§ PROBLEM
Write out the records in full and without alteration, setting aside their pictures.

═══ TASK INPUT ═══

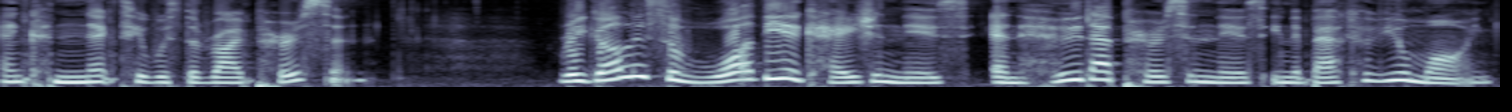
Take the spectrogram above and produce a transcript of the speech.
and connected with the right person? Regardless of what the occasion is and who that person is in the back of your mind,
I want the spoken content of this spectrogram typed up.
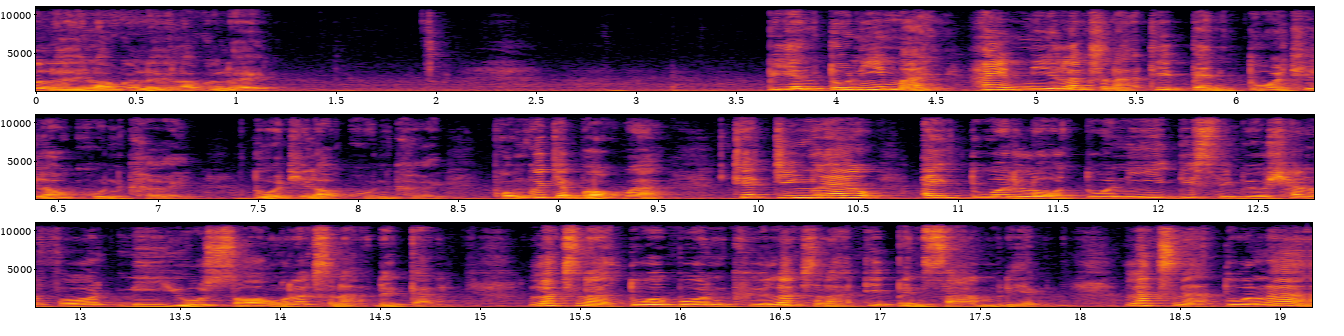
ก็เลยเราก็เลยเราก็เลย เปลี่ยนตัวนี้ใหม่ให้มีลักษณะที่เป็นตัวที่เราคุ้นเคย ตัวที่เราคุ้นเคย ผมก็จะบอกว่า เท็จจริงแล้ว ไอ้ตัวโหลดตัวนี้ distribution force มีอยู่ 2 ลักษณะด้วยกัน ลักษณะตัวบนคือลักษณะที่เป็นสามเหลี่ยม ลักษณะตัวล่าง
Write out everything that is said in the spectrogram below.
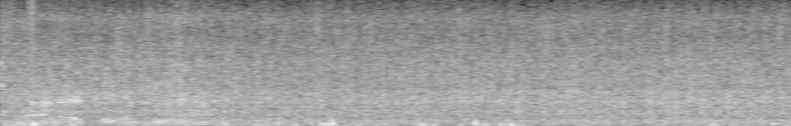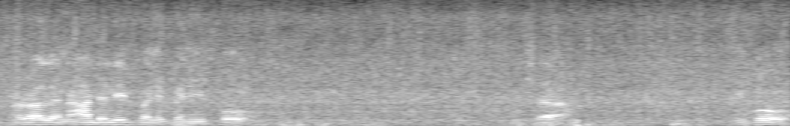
ஸ்கேனருக்கு என்ன? பரவாயில்ல நான் டெலீட் பண்ணிப்பேன் இப்போ நிஷா இப்போது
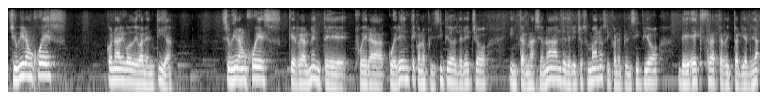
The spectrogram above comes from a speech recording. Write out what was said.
Si hubiera un juez con algo de valentía, si hubiera un juez que realmente fuera coherente con los principios del derecho internacional de derechos humanos y con el principio de extraterritorialidad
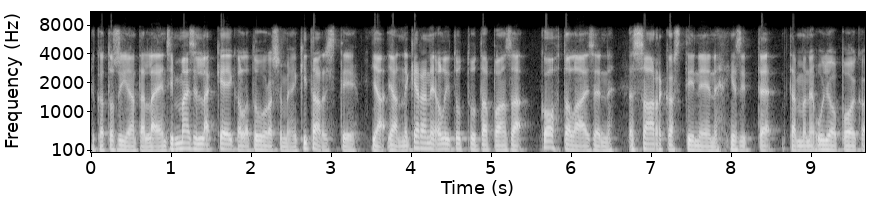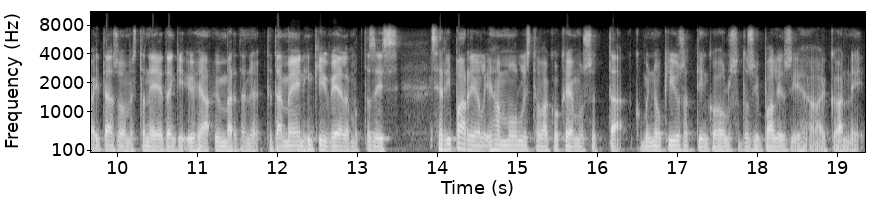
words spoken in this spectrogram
joka tosiaan tällä ensimmäisellä keikalla tuurassa meidän kitaristi. Ja Janne Keränen oli tuttu tapansa kohtalaisen sarkastinen ja sitten tämmöinen ujo poika Itä-Suomesta, niin ei jotenkin yhä ymmärtänyt tätä meininkiä vielä, mutta siis se ripari oli ihan mullistava kokemus, että kun minua kiusattiin koulussa tosi paljon siihen aikaan, niin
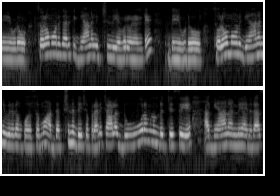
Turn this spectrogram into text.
దేవుడు. సొలోమోన్ గారికి జ్ఞానం ఇచ్చింది ఎవరు అని అంటే దేవుడు. సొలోమోను జ్ఞానాన్ని వినడం కోసము ఆ దక్షిణ దేశ ప్రాణి చాలా దూరం నుండి వచ్చేసి ఆ జ్ఞానాన్ని ఆయన రాసినటువంటి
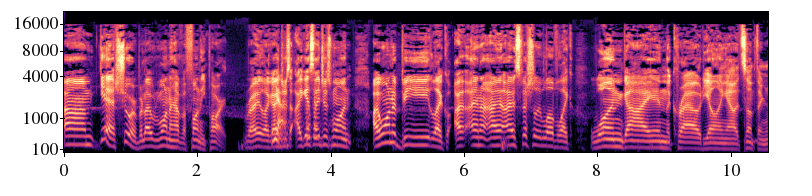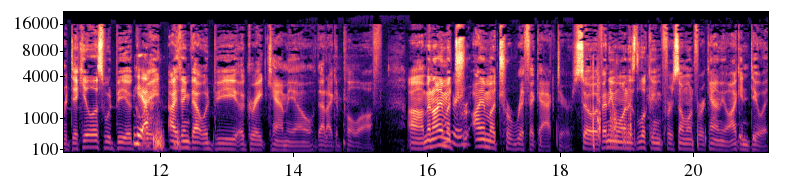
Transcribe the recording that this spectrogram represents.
Um, yeah, sure, but I would want to have a funny part, right? Like I just, I guess I just want, I want to be like, I and I, I especially love like one guy in the crowd yelling out something ridiculous would be a Yeah. great. I think that would be a great cameo that I could pull off. Um, and I am a, agree. tr- I am a terrific actor, so if anyone is looking for someone for a cameo, I can do it.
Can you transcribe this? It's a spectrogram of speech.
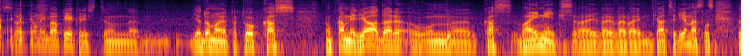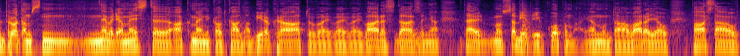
es varu pilnībā piekrist. Un, ja domājot par to, kas un kam ir jādara, un uh, kas vainīgs vai, vai, vai, vai kāds ir iemesls, tad, protams, nevar jau mest uh, akmeni kaut kādā birokrātu vai, vai, vai varas dārziņā. Tā ir mūsu sabiedrība kopumā. Ja? Un tā vara jau pārstāv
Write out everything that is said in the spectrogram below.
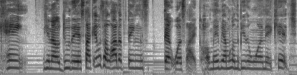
can't, you know, do this. Like it was a lot of things that was like, oh, maybe I'm going to be the one that catch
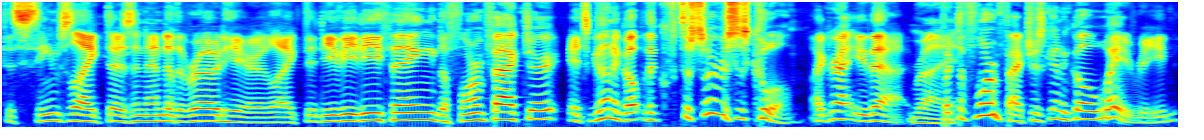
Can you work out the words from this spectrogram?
this seems like there's an end of the road here. Like the DVD thing, the form factor, it's going to go. The, the service is cool. I grant you that. Right. But the form factor is going to go away, Reed.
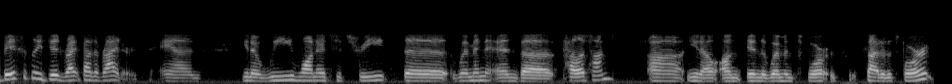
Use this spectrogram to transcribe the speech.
basically did right by the riders. And you know, we wanted to treat the women and the peloton, uh, you know, on in the women's sport side of the sport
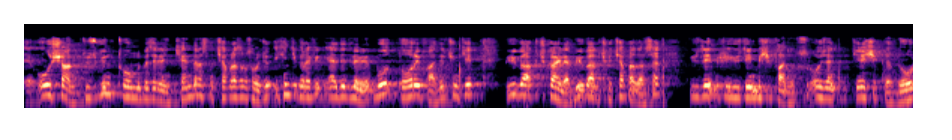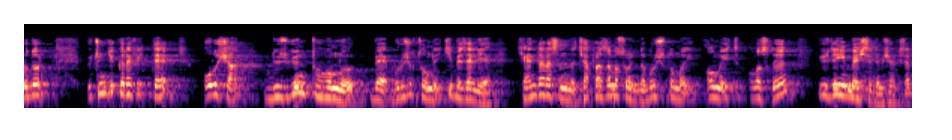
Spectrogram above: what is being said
e, oluşan düzgün tohumlu bezelerin kendi arasında çaprazlama sonucu ikinci grafik elde edilebilir. Bu doğru ifadedir. Çünkü büyük A küçük A ile büyük A küçük A çaprazlarsak %70 ve %25 ifade oluşur. O yüzden C şıkkı doğrudur. Üçüncü grafikte oluşan düzgün tohumlu ve buruşuk tohumlu iki bezelye kendi arasında çaprazlama sonucunda buruşuk tohumlu olma olasılığı %25'tir demiş arkadaşlar.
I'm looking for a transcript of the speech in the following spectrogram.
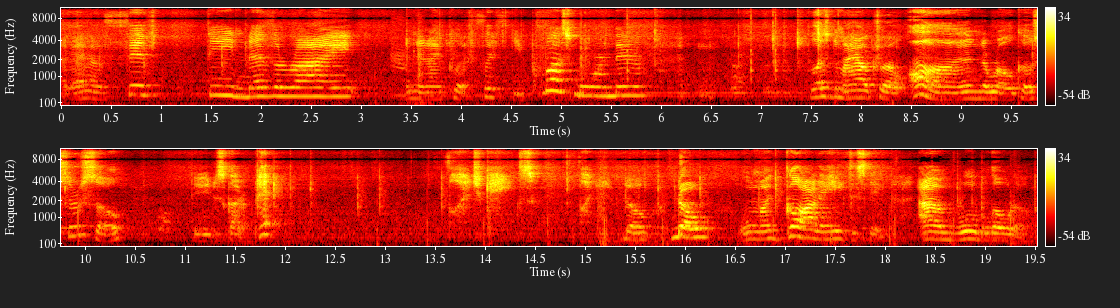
And I have 50 netherite, and then I put 50 plus more in there. Let's do my outro on the roller coaster, so you just gotta pay. Fudge cakes. Fudge. No, no. Oh my god, I hate this thing. I will blow it up.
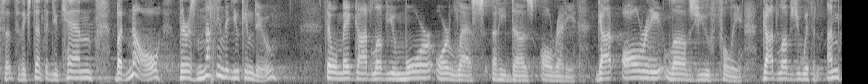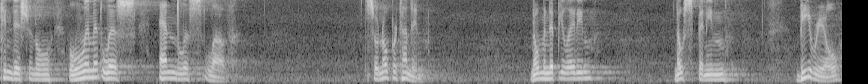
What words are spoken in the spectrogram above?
to, to the extent that you can. But no, there is nothing that you can do that will make God love you more or less than He does already. God already loves you fully. God loves you with an unconditional, limitless, endless love. So, no pretending, no manipulating, no spinning. Be real,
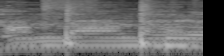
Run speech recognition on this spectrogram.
bam bam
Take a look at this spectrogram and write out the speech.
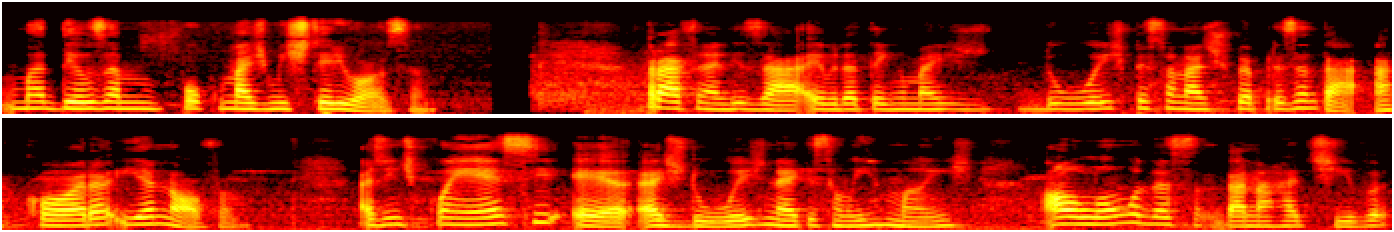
uma deusa um pouco mais misteriosa. Para finalizar, eu ainda tenho mais duas personagens para apresentar, a Cora e a Nova. A gente conhece é, as duas, né, que são irmãs, ao longo da, da narrativa,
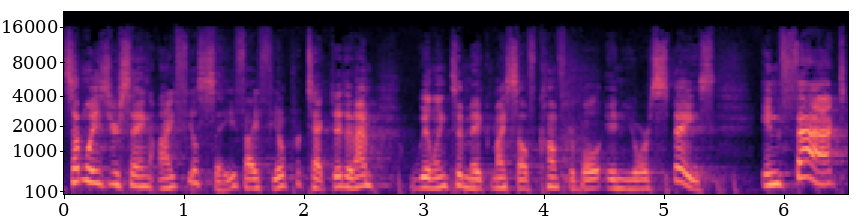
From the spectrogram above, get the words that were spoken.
In some ways, you're saying, I feel safe, I feel protected, and I'm willing to make myself comfortable in your space. In fact,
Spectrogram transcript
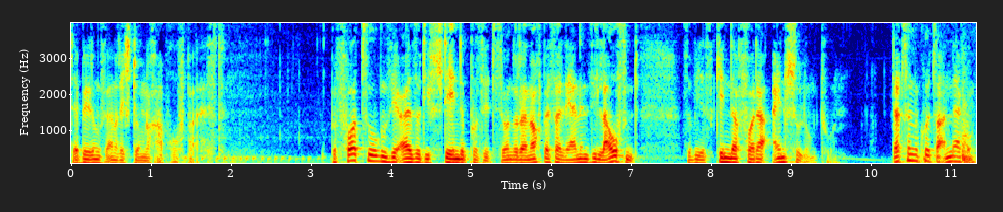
der Bildungseinrichtung noch abrufbar ist. Bevorzugen Sie also die stehende Position oder noch besser lernen Sie laufend, so wie es Kinder vor der Einschulung tun. Dazu eine kurze Anmerkung.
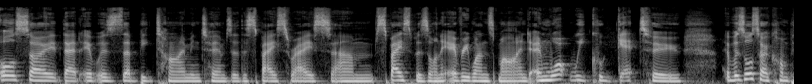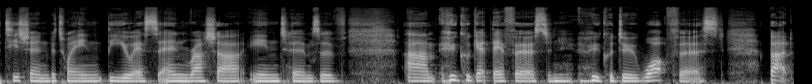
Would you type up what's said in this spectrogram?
also that it was a big time in terms of the space race. Um, space was on everyone's mind, and what we could get to. It was also a competition between the US and Russia in terms of um, who could get there first and who could do what first. But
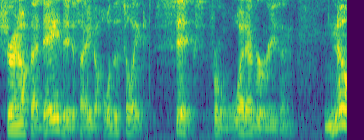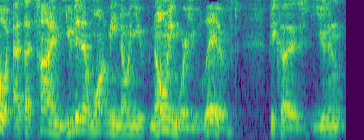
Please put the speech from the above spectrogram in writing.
Sure enough, that day they decided to hold us till like six for whatever reason. Note at that time you didn't want me knowing you knowing where you lived because you didn't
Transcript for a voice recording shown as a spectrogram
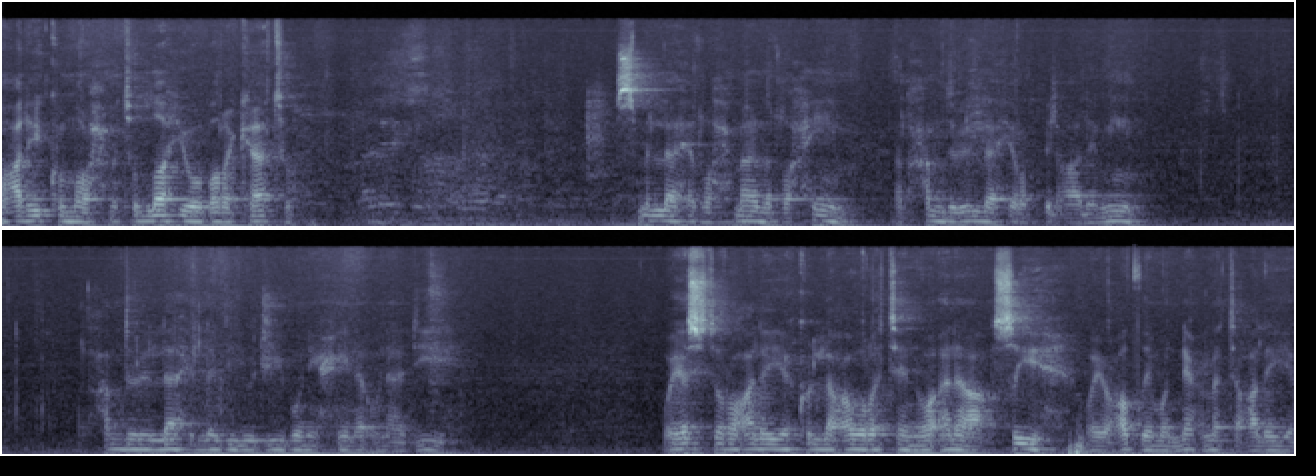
عليكم ورحمة الله وبركاته. بسم الله الرحمن الرحيم. الحمد لله رب العالمين. الحمد لله الذي يجيبني حين أناديه ويستر علي كل عورة وأنا أعصيه ويعظم النعمة علي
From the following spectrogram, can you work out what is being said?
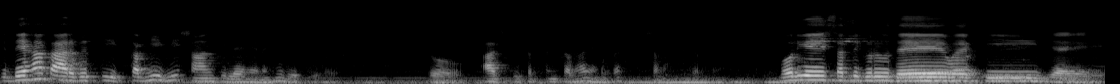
कि देहाकार वृत्ति कभी भी शांति लेने नहीं देती है। तो आज की सत्संग सभा यहीं पर समाप्त करते हैं। बोलिए, सदगुरुदेव की जय।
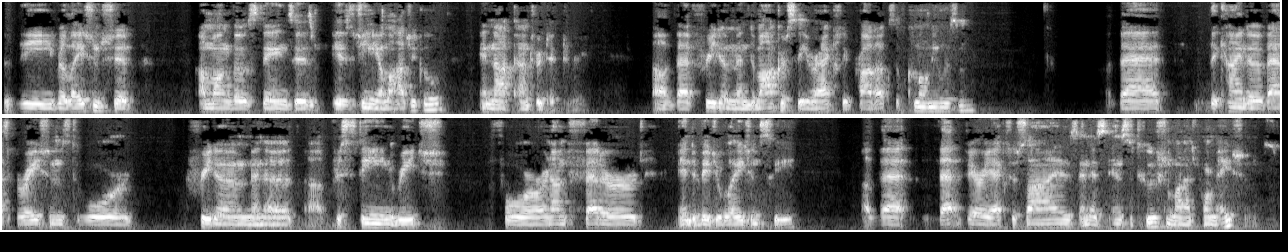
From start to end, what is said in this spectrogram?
the relationship among those things is, is genealogical and not contradictory. Uh, that freedom and democracy are actually products of colonialism. That the kind of aspirations toward freedom and a, a pristine reach for an unfettered individual agency uh, that that very exercise and its institutionalized formations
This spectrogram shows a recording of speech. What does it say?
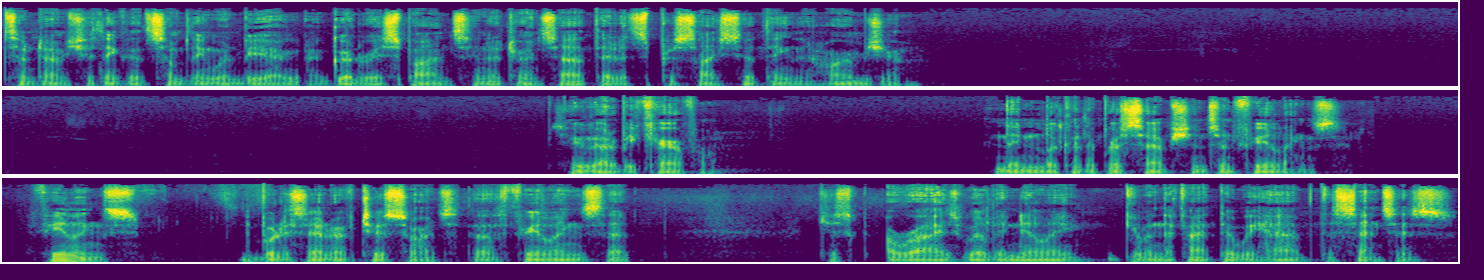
Sometimes you think that something would be a, a good response, and it turns out that it's precisely the thing that harms you. So you've got to be careful. And then look at the perceptions and feelings. Feelings, the Buddha said, are of two sorts. The feelings that just arise willy-nilly, given the fact that we have the senses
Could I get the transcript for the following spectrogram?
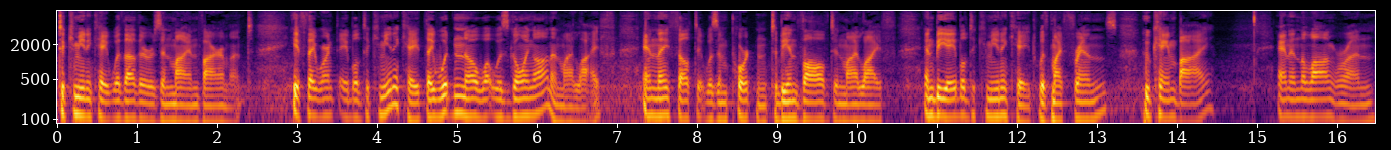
to communicate with others in my environment. If they weren't able to communicate, they wouldn't know what was going on in my life. And they felt it was important to be involved in my life and be able to communicate with my friends who came by and in the long run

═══

§ WRITTEN RESPONSE
Take the spectrogram above and produce a transcript of the speech.
and connected with the right person? Regardless of what the occasion is and who that person is in the back of your mind,
I want the spoken content of this spectrogram typed up.
ก็เลยเราก็เลยเราก็เลย เปลี่ยนตัวนี้ใหม่ให้มีลักษณะที่เป็นตัวที่เราคุ้นเคย ตัวที่เราคุ้นเคย ผมก็จะบอกว่า เท็จจริงแล้ว ไอ้ตัวโหลดตัวนี้ distribution force มีอยู่ 2 ลักษณะด้วยกัน ลักษณะตัวบนคือลักษณะที่เป็นสามเหลี่ยม ลักษณะตัวล่าง
Write out everything that is said in the spectrogram below.
ஸ்கேனருக்கு என்ன? பரவாயில்ல நான் டெலீட் பண்ணிப்பேன் இப்போ நிஷா இப்போது
The spectrogram above comes from a speech recording. Write out what was said.
Si hubiera un juez con algo de valentía, si hubiera un juez que realmente fuera coherente con los principios del derecho internacional de derechos humanos y con el principio de extraterritorialidad
words spoken in this spectrogram
joka tosiaan tällä ensimmäisellä keikalla tuurassa meidän kitaristi. Ja Janne Keränen oli tuttu tapansa kohtalaisen sarkastinen ja sitten tämmöinen ujo poika Itä-Suomesta, niin ei jotenkin yhä ymmärtänyt tätä meininkiä vielä, mutta siis se ripari oli ihan mullistava kokemus, että kun minua kiusattiin koulussa tosi paljon siihen aikaan, niin
Turn this spectrogram into text.
దేవుడు. సొలోమోన్ గారికి జ్ఞానం ఇచ్చింది ఎవరు అని అంటే దేవుడు. సొలోమోను జ్ఞానాన్ని వినడం కోసము ఆ దక్షిణ దేశ ప్రాణి చాలా దూరం నుండి వచ్చేసి ఆ జ్ఞానాన్ని ఆయన రాసినటువంటి
Transcribe the recording that this spectrogram represents.
Um, yeah, sure, but I would want to have a funny part, right? Like I just, I guess I just want, I want to be like, I and I, I especially love like one guy in the crowd yelling out something ridiculous would be a Yeah. great. I think that would be a great cameo that I could pull off. Um, and I am a, agree. tr- I am a terrific actor, so if anyone is looking for someone for a cameo, I can do it.
Can you transcribe this? It's a spectrogram of speech.
es varu pilnībā piekrist. Un, ja domājot par to, kas un kam ir jādara, un uh, kas vainīgs vai, vai, vai, vai kāds ir iemesls, tad, protams, nevar jau mest uh, akmeni kaut kādā birokrātu vai, vai, vai varas dārziņā. Tā ir mūsu sabiedrība kopumā. Ja? Un tā vara jau pārstāv
Write out everything that is said in the spectrogram below.
can't, you know, do this. Like it was a lot of things that was like, oh, maybe I'm going to be the one that catch
Can you work out the words from this spectrogram?
this seems like there's an end of the road here. Like the DVD thing, the form factor, it's going to go. The, the service is cool. I grant you that. Right. But the form factor is going to go away, Reed.
Use this spectrogram to transcribe the speech.
basically did right by the riders. And you know, we wanted to treat the women and the peloton, uh, you know, on in the women's sport side of the sport
Spectrogram above: what is being said
e, oluşan düzgün tohumlu bezelerin kendi arasında çaprazlama sonucu ikinci grafik elde edilebilir. Bu doğru ifadedir. Çünkü büyük A küçük A ile büyük A küçük A çaprazlarsak %70 ve %25 ifade oluşur. O yüzden C şıkkı doğrudur. Üçüncü grafikte oluşan düzgün tohumlu ve buruşuk tohumlu iki bezelye kendi arasında çaprazlama sonucunda buruşuk tohumlu olma olasılığı %25'tir demiş arkadaşlar.
I'm looking for a transcript of the speech in the following spectrogram.
And I have 50 netherite, and then I put 50 plus more in there. Let's do my outro on the roller coaster, so you just gotta pay. Fudge cakes. Fudge. No, no. Oh my god, I hate this thing. I will blow it up.
What words are spoken in the spectrogram above?
to, to the extent that you can. But no, there is nothing that you can do that will make God love you more or less than He does already. God already loves you fully. God loves you with an unconditional, limitless, endless love. So, no pretending, no manipulating, no spinning. Be real,
Run speech recognition on this spectrogram.
bam bam
Take a look at this spectrogram and write out the speech.
uma deusa um pouco mais misteriosa. Para finalizar, eu ainda tenho mais duas personagens para apresentar, a Cora e a Nova. A gente conhece é, as duas, né, que são irmãs, ao longo da, da narrativa,
From the spectrogram above, get the words that were spoken.
In some ways, you're saying, I feel safe, I feel protected, and I'm willing to make myself comfortable in your space. In fact,
Spectrogram transcript
der Bildungseinrichtung noch abrufbar ist. Bevorzugen Sie also die stehende Position oder noch besser lernen Sie laufend, so wie es Kinder vor der Einschulung tun. Dazu eine kurze Anmerkung.
Would you type up what's said in this spectrogram?
also that it was a big time in terms of the space race. Um, space was on everyone's mind, and what we could get to. It was also a competition between the US and Russia in terms of um, who could get there first and who could do what first. But
Please put the speech from the above spectrogram in writing.
Sure enough, that day they decided to hold us till like six for whatever reason. Note at that time you didn't want me knowing you knowing where you lived because you didn't
Transcript for a voice recording shown as a spectrogram
عليكم ورحمة الله وبركاته. بسم الله الرحمن الرحيم. الحمد لله رب العالمين. الحمد لله الذي يجيبني حين أناديه ويستر علي كل عورة وأنا أعصيه ويعظم النعمة علي
From the following spectrogram, can you work out what is being said?
कि देहाकार वृत्ति कभी भी शांति लेने नहीं देती है। तो आज की सत्संग सभा यहीं पर समाप्त करते हैं। बोलिए, सदगुरुदेव की जय।
From start to end, what is said in this spectrogram?
the relationship among those things is, is genealogical and not contradictory. Uh, that freedom and democracy are actually products of colonialism. That the kind of aspirations toward freedom and a, a pristine reach for an unfettered individual agency uh, that that very exercise and its institutionalized formations
This spectrogram shows a recording of speech. What does it say?
Sometimes you think that something would be a, a good response, and it turns out that it's precisely the thing that harms you. So you've got to be careful. And then look at the perceptions and feelings. Feelings, the Buddha said, are of two sorts. The feelings that just arise willy-nilly, given the fact that we have the senses
Could I get the transcript for the following spectrogram?
to communicate with others in my environment. If they weren't able to communicate, they wouldn't know what was going on in my life. And they felt it was important to be involved in my life and be able to communicate with my friends who came by and in the long run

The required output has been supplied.